To his boss, it's all about authenticity.
"John brings a grounded emotional truth to everything — from high-verse drama to contemporary plays," said DCTC artistic director Kent Thompson. "His compassionate humanity shines through."
Hutton's just happy to have the work.
"I have one of the best acting jobs in the country," said Hutton.
That's all the due he needs.
When Hutton played Lear, he saw in his character a king who's ultimately ready to die because he's learned everything he has to learn. Hutton could relate.
"I have worked very hard and invested everything I have in it," he said of both his Lear, and his acting life. "So if I kick off tomorrow? Well, then — at least somebody saw it."
Three steps in the evolutionary acting chain
Hutton points to three roles that best demonstrate his anatomical acting evolution: In "Racing Demon" (1997), "Plainsong" (2008) and, most recently, in Othello (2010).
In David Hare's "Racing Demon," Hutton played an Anglican minister who's less interested in praying than in helping people get their food stamps, which gets him bounced by the local bishop.
"I honestly think that marked my acceptance in the company," said Hutton, who had already been here for six years. "I think that's when people finally were like, 'OK, he belongs here.' "
In "Plainsong," Eric Schmiedl's adaptation of Kent Haruf's best-seller, Hutton played stoic single father Tom Guthrie, a role that largely required him to directly address the audience.
"Tom was not an expressive guy, so that was a real acting lesson in understanding how little acting is sometimes required," he said. "There was this sense of, 'I've got the boots on, and the black hat and Haruf's words — and that's all I need.' "
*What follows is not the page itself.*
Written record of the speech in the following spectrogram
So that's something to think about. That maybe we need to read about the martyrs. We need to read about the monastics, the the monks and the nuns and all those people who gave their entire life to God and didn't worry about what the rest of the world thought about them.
Then there was his poisonous Iago. What made Hutton's performance so unnerving was its casualness. As if Iago were a blank, bored slate who played with people's lives just because he could.
"I think Iago is just fascinated by human behavior, and I think he gets this deep joy and pleasure in knowing that he can get people to do exactly what he wants them to do," Hutton said. "Iago is very much a sociopath with psychopathic tendencies. Shakespeare didn't know anything about those terms — but he certainly wrote him that way."
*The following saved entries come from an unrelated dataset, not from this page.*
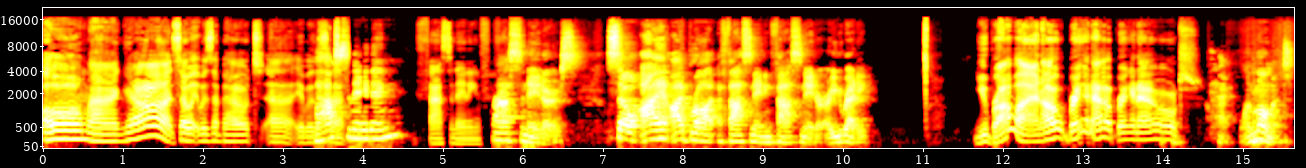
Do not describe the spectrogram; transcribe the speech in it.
Oh my god! So it was about uh, it was uh, Fascinating fascinating. fascinators. So I I brought a fascinating fascinator. Are you ready? You brought one. Oh, bring it out! Bring it out! Okay, one moment.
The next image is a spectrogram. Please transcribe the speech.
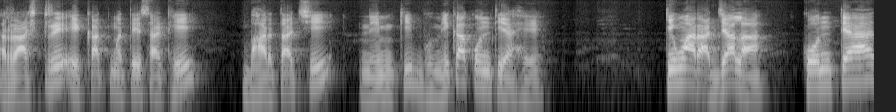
राष्ट्रीय एकात्मतेसाठी भारताची नेमकी भूमिका कोणती आहे? किंवा राज्याला कोणत्या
John Hutton in "Absurd Person Singular."
Hutton's friends weigh in
Among his colleagues' favorite Hutton performances (Note: This story was written in 2010):
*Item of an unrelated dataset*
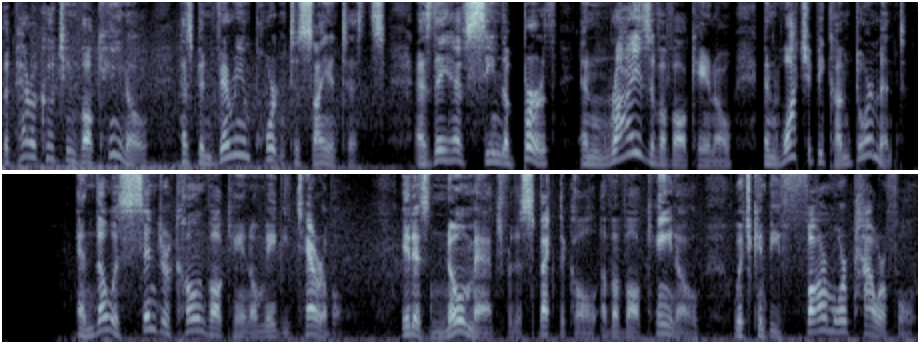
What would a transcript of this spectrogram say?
The Paricutin volcano has been very important to scientists as they have seen the birth and rise of a volcano and watch it become dormant. And though a cinder cone volcano may be terrible, it is no match for the spectacle of a volcano which can be far more powerful,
Kent Thompson: The Duke in "Measure for Measure," 2006: "Because John embraced, without question, the good and the not-so-good qualities of the character. In John's hands, the Duke became a brave, funny, naïve, giddy, inept and nervous-making politician and aristocrat — perfectly suited to the moral and dramatic ambiguities of the play."
Director Nagle Jackson: Long John Silver in "Treasure Island," 1998: "I will never forget his physical endurance. In order to accommodate a peg leg, he had to tie up one leg at the knee, attach the peg and hobble about up and down ships' ladders. He also adopted a parrot for a few months before we began rehearsals in order to 'bond' with the bird so that it would ride on his shoulder — and it did. This was all way above and beyond the call of duty. . . . And he didn't say 'Aaarh aaarh' even once."
Chip Walton, Curious Theatre Artistic Director: Samuel Gentle, Curious Theatre's "An Almost Holy Picture," 2002: "First, it was a transcendent performance of such a delicate character — a one-man tour-de-force that only an actor of John's talent could pull off. But it was also an incredible risk at that time for him to 'cross the street' from the Denver Center and work for a small, grassroots company like ours."
Actor Rachel Fowler: Captain Keller, "The Miracle Worker," 2008: "That was my favorite performance, for sentimental reasons. It was a joy to work with him, to be so silly and so quietly emotional and full of love. I still think it was some of his most subtle work. John is present and available to anyone on stage with him - that is what makes him a terrific actor, both to watch and work with. He listens, and responds, and is very open."